◆ **How to complete this task**: An exact copy of the records below is required, and it must contain no pictures.

(Stored dataset items)
————————

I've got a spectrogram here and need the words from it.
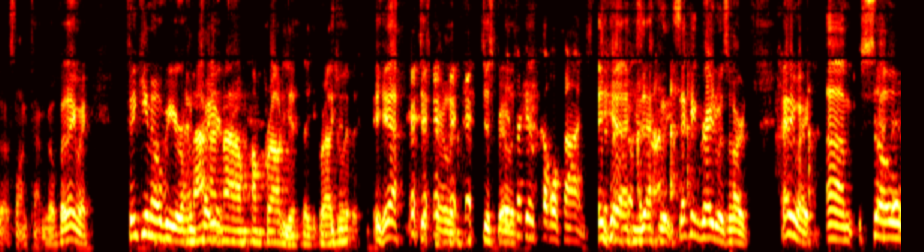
that's a long time ago. But anyway, thinking over your And entire Matt, I'm, I'm proud of you that you graduated. yeah, just barely, just barely. It took you a couple of times. It took you a yeah, exactly. Second grade was hard. Anyway, um, so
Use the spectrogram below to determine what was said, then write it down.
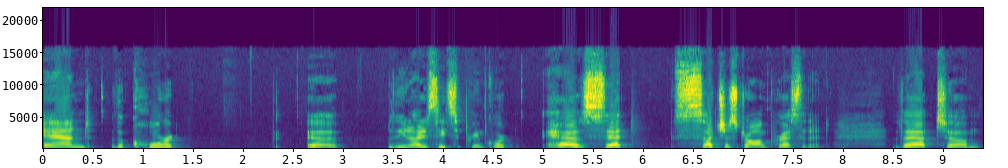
And the court, uh, the United States Supreme Court, has set such a strong precedent that um,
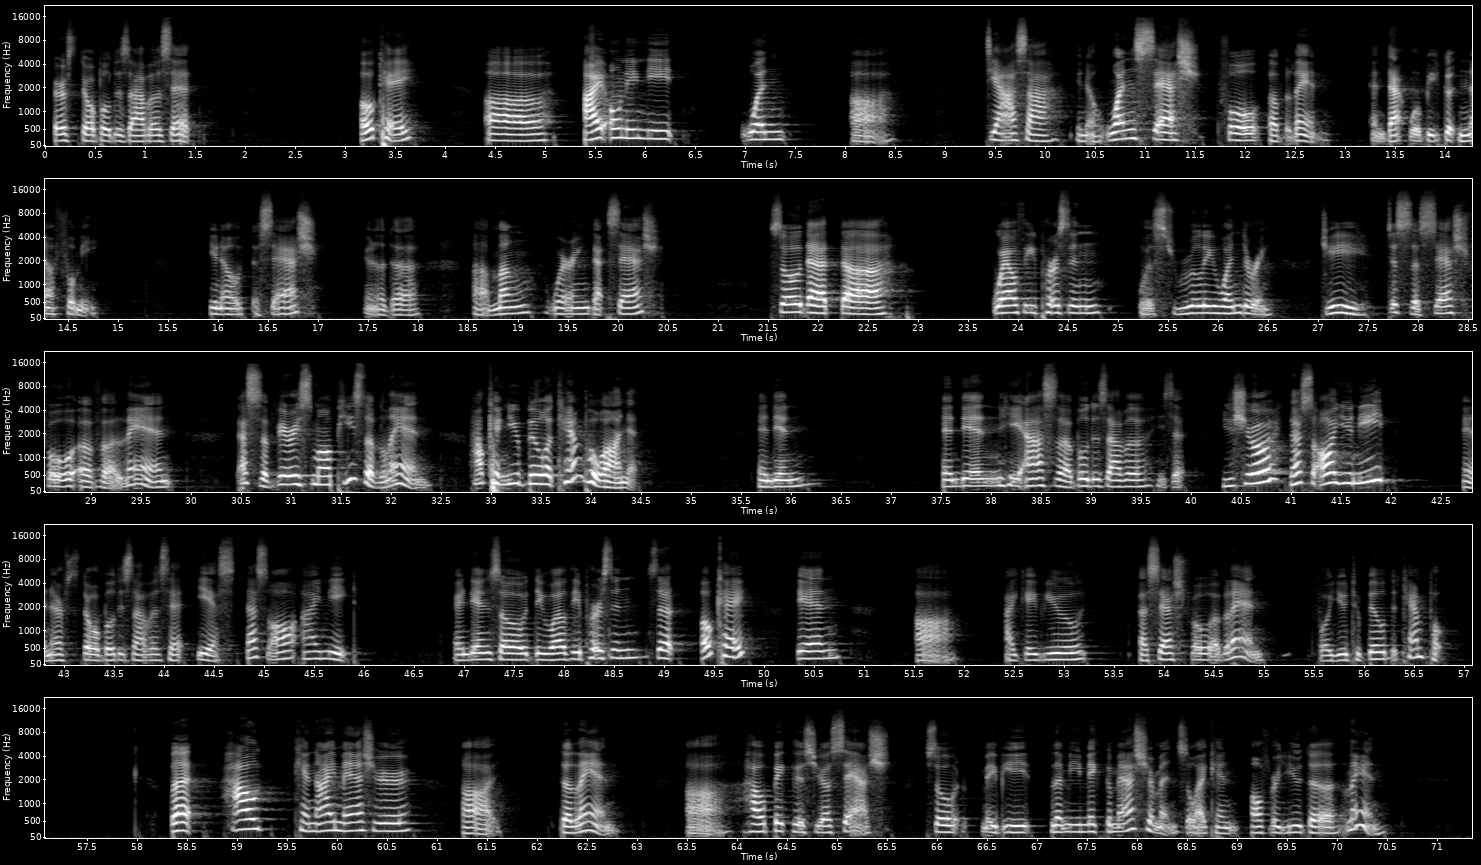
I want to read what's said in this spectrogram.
Earth Store Bodhisattva said, okay, uh, I only need one uh, you know, one sash full of land, and that will be good enough for me. You know, the sash, you know, the uh, monk wearing that sash. So that the wealthy person was really wondering, gee, just a sash full of uh, land, that's a very small piece of land. How can you build a temple on it? And then, and then he asked uh, Bodhisattva, he said, You sure that's all you need? And after Bodhisattva said, Yes, that's all I need. And then so the wealthy person said, Okay, then uh, I gave you a sash full of land for you to build the temple. But how can I measure uh, the land. Uh, how big is your sash? So maybe let me make a measurement so I can offer you the land.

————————

◆ **Response to this task**:
I've got a spectrogram here and need the words from it.
that's a long time ago. But anyway, thinking over your And entire Matt, I'm, I'm proud of you that you graduated. yeah, just barely, just barely. It took you a couple of times. It took you a yeah, exactly. Second grade was hard. Anyway, um, so
Use the spectrogram below to determine what was said, then write it down.
And the court, uh, the United States Supreme Court, has set such a strong precedent that um,
I want to read what's said in this spectrogram.
Earth Store Bodhisattva said, okay, uh, I only need one uh, you know, one sash full of land, and that will be good enough for me. You know, the sash, you know, the uh, monk wearing that sash. So that the wealthy person was really wondering, gee, just a sash full of uh, land, that's a very small piece of land. How can you build a temple on it? And then, and then he asked uh, Bodhisattva, he said, You sure that's all you need? And after Bodhisattva said, Yes, that's all I need. And then so the wealthy person said, Okay, then uh, I gave you a sash full of land for you to build the temple. But how can I measure uh, the land. Uh, how big is your sash? So maybe let me make a measurement so I can offer you the land.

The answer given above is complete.